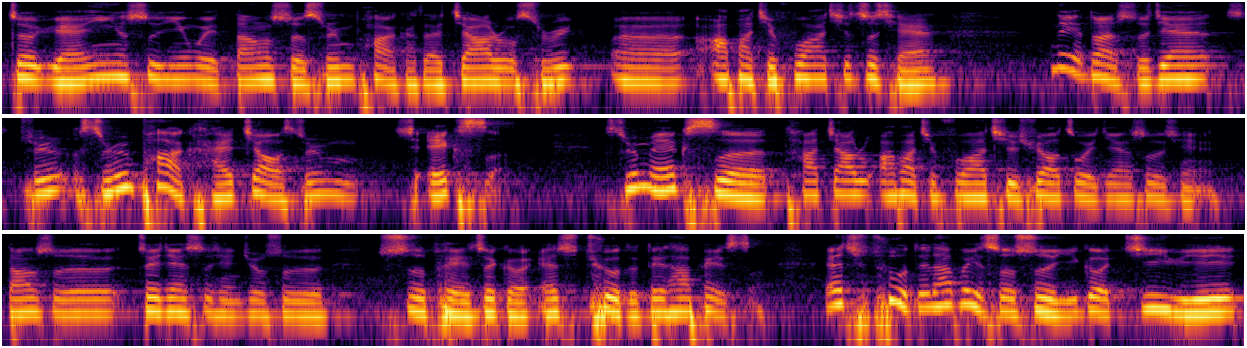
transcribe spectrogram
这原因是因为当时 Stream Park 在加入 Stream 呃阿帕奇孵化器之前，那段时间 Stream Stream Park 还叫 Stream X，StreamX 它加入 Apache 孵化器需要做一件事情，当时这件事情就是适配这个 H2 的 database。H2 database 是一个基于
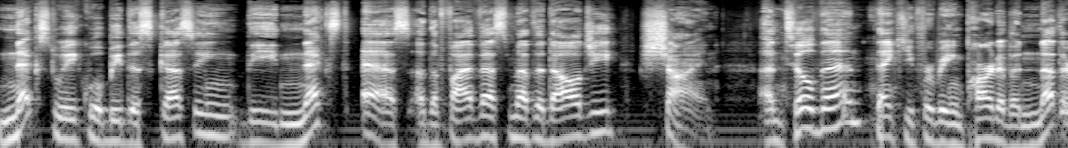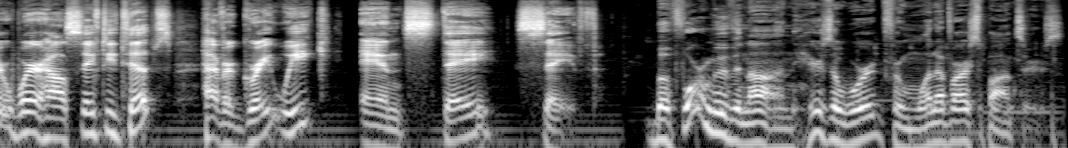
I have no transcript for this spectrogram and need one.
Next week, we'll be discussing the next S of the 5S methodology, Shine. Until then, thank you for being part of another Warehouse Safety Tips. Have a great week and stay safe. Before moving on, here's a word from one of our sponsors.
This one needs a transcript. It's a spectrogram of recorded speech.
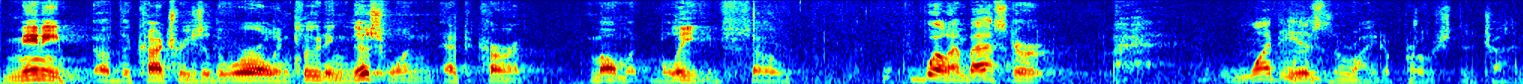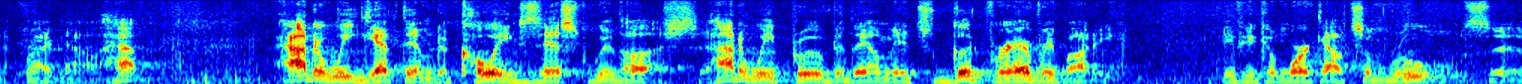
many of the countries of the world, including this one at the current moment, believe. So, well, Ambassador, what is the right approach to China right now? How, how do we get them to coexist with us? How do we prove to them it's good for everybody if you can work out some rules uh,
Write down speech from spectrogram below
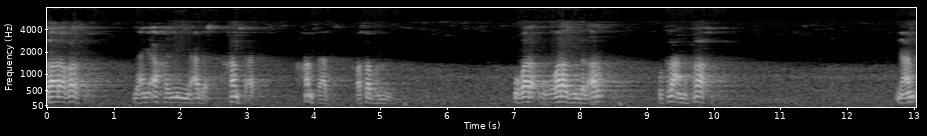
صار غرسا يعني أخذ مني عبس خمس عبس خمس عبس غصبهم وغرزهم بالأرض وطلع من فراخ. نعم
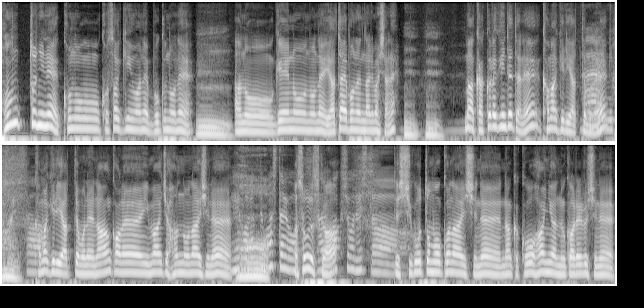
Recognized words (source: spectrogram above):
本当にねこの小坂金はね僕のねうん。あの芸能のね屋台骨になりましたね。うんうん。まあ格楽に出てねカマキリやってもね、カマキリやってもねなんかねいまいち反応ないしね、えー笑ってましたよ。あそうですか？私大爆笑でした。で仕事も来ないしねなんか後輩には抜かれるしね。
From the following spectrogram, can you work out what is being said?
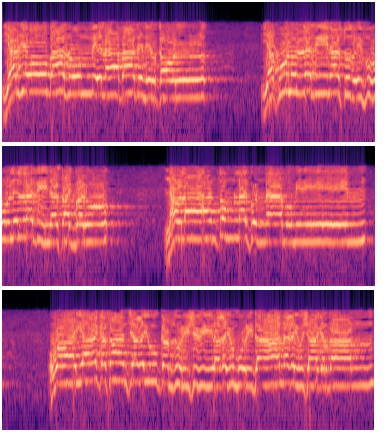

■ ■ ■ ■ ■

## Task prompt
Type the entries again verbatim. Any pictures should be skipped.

## Completed exercise
transcribe spectrogram
这原因是因为当时 Stream Park 在加入 Stream 呃阿帕奇孵化器之前，那段时间 Stream Stream Park 还叫 Stream X，StreamX 它加入 Apache 孵化器需要做一件事情，当时这件事情就是适配这个 H2 的 database。H2 database 是一个基于
I have no transcript for this spectrogram and need one.
Next week, we'll be discussing the next S of the 5S methodology, Shine. Until then, thank you for being part of another Warehouse Safety Tips. Have a great week and stay safe. Before moving on, here's a word from one of our sponsors.
This one needs a transcript. It's a spectrogram of recorded speech.
many of the countries of the world, including this one at the current moment, believe. So, well, Ambassador, what is the right approach to China right now? How, how do we get them to coexist with us? How do we prove to them it's good for everybody if you can work out some rules uh,
Write down speech from spectrogram below
صار غرسا يعني أخذ مني عبس خمس عبس خمس عبس غصبهم وغرزهم بالأرض وطلع من فراخ. نعم
Recognized words (source: spectrogram above):
本当にねこの小坂金はね僕のねうん。あの芸能のね屋台骨になりましたね。うんうん。まあ格楽に出てねカマキリやってもね、カマキリやってもねなんかねいまいち反応ないしね、えー笑ってましたよ。あそうですか？私大爆笑でした。で仕事も来ないしねなんか後輩には抜かれるしね。
From the following spectrogram, can you work out what is being said?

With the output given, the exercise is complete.